TED Radio Hour
TED Radio Hour draws from the vast archive of TED Talks and weaves in new interviews to tackle a central theme or question. It’s a journey through fascinating ideas, astonishing inventions, and new ways to think and create.
Does something serious happen when we play? In this episode, TED speakers describe how all forms of amusement — tossing a ball to video games — can make us smarter, saner and more collaborative. Comedian Charlie Todd and his group Improv Everywhere choreograph bizarre, hilarious and unexpected public scenes, creating whimsical opportunities for total strangers to play together. Dr. Stuart Brown says humor, games, roughhousing and fantasy are more than just fun; humans are hard-wired to play. He came to this conclusion after conducting some somber research about the stark childhoods of murderers. Primatologist Isabel Behncke explains how bonobo apes learn by constantly playing. She says play isn't frivolous; it appears to be a critical way to solve problems and avoid conflict. When video game researcher Jane McGonigal was bedridden after a concussion, she gave herself a prescription: play a game. She says games helped her get better; and for many of us, virtual games can improve our real lives.
Even the most original ideas are essentially remixes. When is copying flattery, when is it thievery, and when is it sheer genius? In this hour, TED speakers explore how sampling, borrowing, and riffing make all of us innovators. Sampling music isn't about "hijacking nostalgia wholesale," says DJ Mark Ronson. It's about inserting yourself into the narrative of a song while also pushing that story forward. Filmmaker Kirby Ferguson says nothing is original and that our most celebrated creators steal ideas — and transform them into something new. Clothing designs aren't protected by copyright --and the industry benefits by being more innovative, says Johanna Blakley. People often credit their ideas to individual "Eureka!" moments. But writer Steven Johnson shows how history tells a different story.

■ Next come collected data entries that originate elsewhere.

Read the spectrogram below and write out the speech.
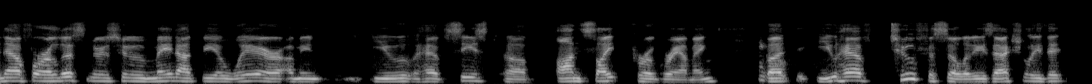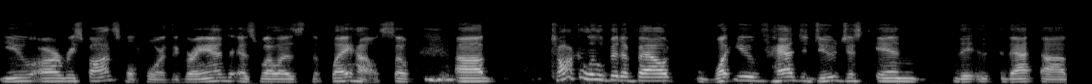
now for our listeners who may not be aware, I mean, you have ceased uh, on-site programming, but you have two facilities actually that you are responsible for, the Grand as well as the Playhouse. So mm-hmm. uh, talk a little bit about what you've had to do just in the, that uh,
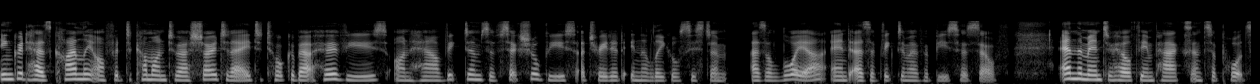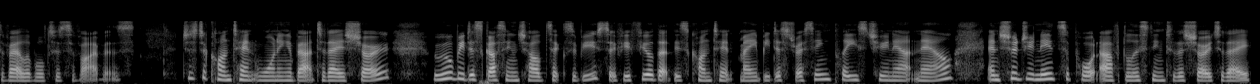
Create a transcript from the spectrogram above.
Ingrid has kindly offered to come on to our show today to talk about her views on how victims of sexual abuse are treated in the legal system as a lawyer and as a victim of abuse herself, and the mental health impacts and supports available to survivors. Just a content warning about today's show. We will be discussing child sex abuse, so if you feel that this content may be distressing, please tune out now. And should you need support after listening to the show today,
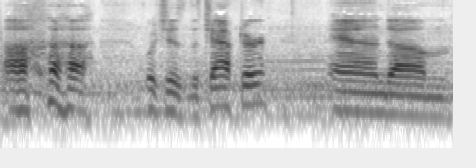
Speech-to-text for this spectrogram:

We communicate with each other in all sorts of ways, spoken and unspoken. But how did the origins of language influence action, and can words actually change human behavior, even alter the course of history? In this hour, TED speakers reflect on how our words and methods of communication affect us, more than you might expect. Linguist John McWhorter says that texting has come of age with such speed and force that it's created an entirely new language within a generation. Biologist Mark Pagel believes our complex language system is a piece of "social technology", simply created to help us get things done. Teacher Phuc Tran tells a personal story of how being caught in a world between the subjunctive and indicative tense — yes, grammar — helped him find his identity. Etymologist Mark Forsyth shares the surprising backstory of the word "president." Social psychologist Amy Cuddy explains how "power posing" can affect our brains, and might even have an impact on our success.
Math intimidates a lot of us, but it can deliver surprising answers to life's most pressing questions. In this episode, TED speakers discuss the elegant simplicity, and giddy complexity, of solving for X. Writer Randall Munroe doesn't love math, but has made a career out of solving equations. By answering outlandish hypotheticals, he uses numbers as a playground for the imagination. Polymath Terry Moore wondered why "X" is the universal unknown in Algebra. He dove into the history of numbers to come up with an unexpected answer. Percussionist Clayton Cameron dissects the mathematics of improvisational jazz, discovering how numerical patterns make him a better musician. Entrepreneur and artist Kevin Slavin shows how algorithms can reshape finance, culture and physical environments, with potentially harmful consequences. Mathematician Hannah Fry says math can help you find love. Using mathematical models, she explains how to find an ideal mate and the secret to maintaining a healthy relationship.
Success has become synonymous with financial wealth, influence and status. But can we define success in another way — one that welcomes a broader range of accomplishment? It may not be as obvious as you think. In this hour, TED speakers share ideas for what makes us successful. Life coach Tony Robbins describes why failure should not be an option. Psychologist Angela Lee Duckworth says "grit", not IQ, is the new predictor of success. Mike Rowe encourages us not to follow our passion. Ron Gutman shares some compelling research on the hidden power of smiling. And writer Alain de Botton shares a fascinating view about the American paradigm for success and failure.
The brain can seem as mysterious as a distant galaxy, but scientists are starting to map and manipulate its many regions. In this hour, TED speakers take us on a trip through the human brain. When neuroanatomist Jill Bolte-Taylor felt her brain shut down during a stroke, she was more fascinated than panicked. Even though she spent eight years recovering, she’s grateful for the stroke. Neuroscientist Suzana Herculano-Houzel turns brains into soup, so she can meticulously count the neurons, and determine why human brains are unique. Nancy Kanwisher studies the brain partly by staring at her own. She’s spent countless hours in an fMRI scanner, mapping her own brain to gain insight into what makes us human. Neuroscientist Rebecca Saxe explains how one region in the brain focuses on other people’s thoughts. Philosopher David Chalmers asks why humans have a sense of self, a constantly-running movie full of sensation and internal chatter. He offers two ideas about the nature of consciousness.